Sleep is important, even when there’s not a pandemic pressing our anxiety buttons. It offers wide-ranging benefits for both physical health and mental health. Here are just a few of the benefits of getting a good night’s sleep during this time:
- Sleep boosts your immune system
Getting enough rest helps your body defend itself from illness. In fact, some studies show that people who aren’t getting enough quality sleep are more likely to become sick and can take longer to heal from an illness.
- Sleep improves your mood, energy levels, and mental health overall
You probably already know that a lack of sleep can make you irritable and sluggish. It can also worsen conditions like depression, anxiety disorder, and other mental health conditions.
- Sleep improves your brain function
In addition to mental health benefits, sleep actually contributes to things like learning, complex thinking, and decision-making — all pretty important when you’re working or learning from home.
How to Get Better Sleep During this Pandemic
There are ways to calm your mind and get better sleep, even in a stressful time like this one. However, if you’ve tried the following tips and still wake up several times a night or experience sleepiness during the day, you may need help from a sleep specialist.
While some of your favorite places may be closed, our facility at Clayton Sleep is open. Contact us if you’d like more information about our sleep studies.
(1) Learn to relax.
For some, relaxation does not come easily. However, finding ways to relax can be a powerful ingredient in getting better sleep. If you haven’t found a method that works for you, we recommend trying different techniques like deep breathing, stretching, mindful meditation, yoga, or even quiet reading. Another tip? Avoid watching the news or spending too much time on social media before bedtime. It’s so easy to become overwhelmed by coronavirus-related news. It’s healthy and advisable to switch it off and turn your mind to calming thoughts.
(2) Create a bedtime routine and stick with it.
What’s good for children can be good for adults, too. If you have a set routine that you follow every night before bed, it can signal to your body that it’s time for sleep. Plus, a routine like this can make life feel a little bit normal again, even in an abnormal time like this one. Sleep experts recommend that you keep the same wake-up time, bedtime, and “wind-down” time. You may even want to do things in the same order. For example: wash your face and take 10 minutes to meditate before setting your alarm and going to bed.

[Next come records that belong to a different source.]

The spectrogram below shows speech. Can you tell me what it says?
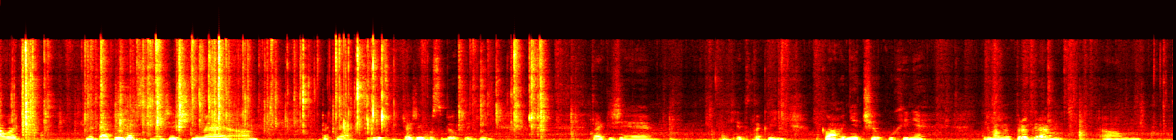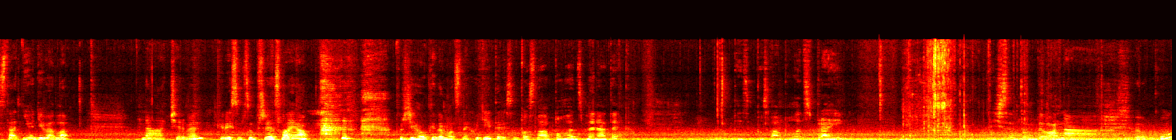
ale my tak moc neřešíme a tak nějak si každý po sobě uklidí. Takže je to takový, taková hodně chill kuchyně, kde máme program um, státního divadla na červen, který jsem sem přinesla já, protože holky tam moc nechodí, tady jsem poslala pohled z Benátek. Tady jsem poslala pohled z Prahy. Když jsem tam byla na chvilku.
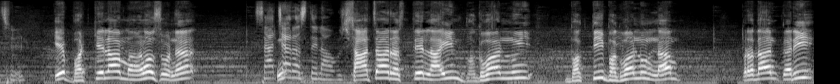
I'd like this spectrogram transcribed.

(3) If you use a C-Pap, make sure your equipment is cleaned and sanitized regularly.
If you have been diagnosed with sleep apnea and use a C-Pap, it’s important to clean and sanitize your device often. This will ensure that the device is working optimally. It’s also important to replace your equipment when necessary.
(4) Limit light and noise when you go to sleep.
Light helps our bodies regulate sleep and wakefulness, just as much as darkness does. If you’re finding it hard to sleep, you may need to take steps to let as little light into your bedroom as possible. In the daytime, open the curtains and make sure you go outdoors every once in a while to soak up that natural light.
(5) Avoid alcohol, caffeine, sugar before bed.
Another way to help ourselves get better sleep is by watching our diet. Be especially careful with alcohol and caffeine. Drinking too much wine or having an afternoon latte can disrupt your sleep and stress you out even more.
Contact Clayton Sleep Institute for Information on How to Get More Restful Sleep
If these tips don’t work for you, you may be facing something more serious. Don’t put your sleep issues off for another day. At this time, when Americans are facing so much extra stress, quality sleep can make a world of difference. We are open and available to find answers for your sleep troubles. Contact us today.